Gwadar city has a rich history. It exchanged many hands until Pakistan achieved control of the city on 8th September 1958. The history of this city can be recorded as far back as the 17th century when it was a part of the state of Makran. In 1778, Gwadar came under the rule of the Khan of Kalat. Later in 1981, a prince of Muscat, Syed Sultan bin Nasir Khan rebelled against his father and came to Makran seeking refuge.
The Khan of Kalat had allotted the annual income of Gwadar to his prince for his livelihood. In 1792, when the prince became the Sultan of Muscat after his father’s death. He kept the city under his control until the British overtook Kalat. Gwadar was still a part of Muscat and Oman at the time of partition of the subcontinent in 1947.
Right after the independence from British rule, Pakistan raised the issue of the recovery of Gwadar. In 1949, talks to resolve the issue were held for the first time but they ended without any conclusion.
Later, in 1956, when Feroze Khan Noon was the Foreign Minister of Pakistan, he raised the issue of Gwadar again with the backing British. In 1957, Feroze Khan Noon became the Prime Minister of Pakistan and raised the legal point that Gwadar has the status of Jagir.
As the government of Pakistan had revoked all the jagirs allotted by the British government to several people for political reasons, the jagir of Gwadar could also be revoked.

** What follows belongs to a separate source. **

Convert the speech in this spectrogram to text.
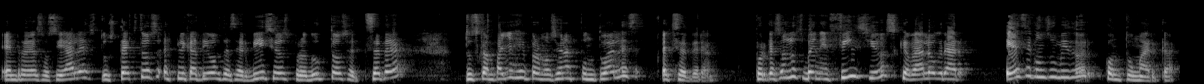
en redes sociales, tus textos explicativos de servicios, productos, etc., tus campañas y promociones puntuales, etc. Porque son los beneficios que va a lograr ese consumidor con tu marca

Gwadar joined Pakistan on 8th September 1958 and after the abolition of One Unit on 1st July 1970, Gwadar city became a part of Makran District of Balochistan. In 1977, Gwadar became a separate district due to its increased importance as a commercial and coastal city.
The district of Gwadar has four tehsils, Pasni, Mara, Jawani, and Gwadar.
The government of Pakistan built a small port in Gwadar in 1988-1992. Later in 2002 – 2006, the port was expanded to a four-berth port with the help of China so that China can ship its trading goods to the Middle East and Europe.
China invested immensely in the port to make it functional and efficient to serve its purpose for which Pakistan put Gawadar port on lease to China for 50 years in 2013. Today, the Gwadar port is controlled and administered by the Chinese government.
Gwadar city juts southward into the Arabian Sea and holds many small pleasures. It is an important fishing and trade center. Sardines and sharks are the major species that are fished here. The main industrial concern in the town is a fish-processing factory as salt to preserve the fish is obtained by the evaporation of seawater. The power of the two nations combined and the money being ploughed into the region therefore makes Gwadar property investment a shrewd consideration and the perfect time to secure Gwadar plots.
The hinterland adjacent to the north of the town is drained by several small streams including the River Dasht. Major crops in the area are wheat, jowar (sorghum), dates, and barley. Livestock is raised here by the locals as well. Gwadar is connected with Turbat in the northeast and Pasni in the east by roads. The total population of the city is around 50,000. For more information click here.